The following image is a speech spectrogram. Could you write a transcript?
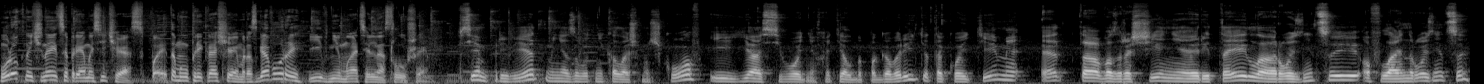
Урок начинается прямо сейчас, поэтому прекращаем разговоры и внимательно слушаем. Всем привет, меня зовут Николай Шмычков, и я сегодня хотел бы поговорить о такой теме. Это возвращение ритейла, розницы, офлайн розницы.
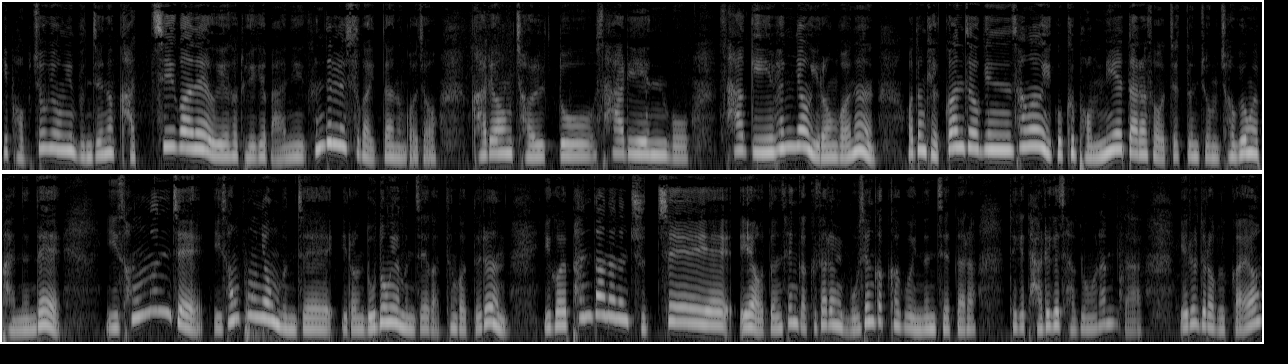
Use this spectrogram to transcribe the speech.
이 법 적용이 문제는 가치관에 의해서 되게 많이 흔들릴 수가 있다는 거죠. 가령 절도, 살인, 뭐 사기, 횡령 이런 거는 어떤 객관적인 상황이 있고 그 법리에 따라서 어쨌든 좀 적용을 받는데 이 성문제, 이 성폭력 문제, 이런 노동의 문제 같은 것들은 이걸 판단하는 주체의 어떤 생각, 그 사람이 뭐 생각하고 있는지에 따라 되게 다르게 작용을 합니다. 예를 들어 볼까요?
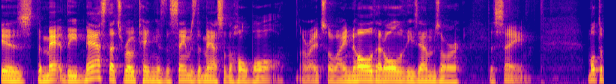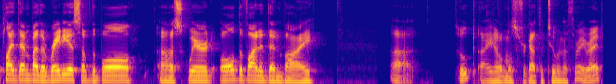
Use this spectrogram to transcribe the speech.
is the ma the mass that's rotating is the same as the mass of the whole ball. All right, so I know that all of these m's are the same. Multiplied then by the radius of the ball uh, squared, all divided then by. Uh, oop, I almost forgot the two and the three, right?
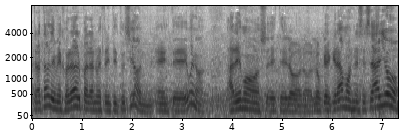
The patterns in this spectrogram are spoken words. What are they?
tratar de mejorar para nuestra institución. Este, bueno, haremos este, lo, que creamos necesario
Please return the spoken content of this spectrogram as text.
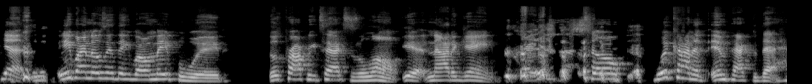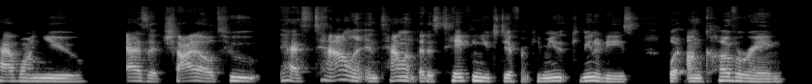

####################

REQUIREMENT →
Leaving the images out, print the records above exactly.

SOLUTION TO THE EXERCISE →
The following image is a speech spectrogram. Could you write a transcript?
Урок начинается прямо сейчас, поэтому прекращаем разговоры и внимательно слушаем. Всем привет, меня зовут Николай Шмычков, и я сегодня хотел бы поговорить о такой теме. Это возвращение ритейла, розницы, офлайн розницы.
Use this spectrogram to transcribe the speech.
이 법 적용이 문제는 가치관에 의해서 되게 많이 흔들릴 수가 있다는 거죠. 가령 절도, 살인, 뭐 사기, 횡령 이런 거는 어떤 객관적인 상황이 있고 그 법리에 따라서 어쨌든 좀 적용을 받는데 이 성문제, 이 성폭력 문제, 이런 노동의 문제 같은 것들은 이걸 판단하는 주체의 어떤 생각, 그 사람이 뭐 생각하고 있는지에 따라 되게 다르게 작용을 합니다. 예를 들어 볼까요?
Use this spectrogram to transcribe the speech.
is the ma the mass that's rotating is the same as the mass of the whole ball. All right, so I know that all of these m's are the same. Multiplied then by the radius of the ball uh, squared, all divided then by. Uh, oop, I almost forgot the two and the three, right?
The patterns in this spectrogram are spoken words. What are they?
tratar de mejorar para nuestra institución. Este, bueno, haremos este, lo, que creamos necesario
Please return the spoken content of this spectrogram as text.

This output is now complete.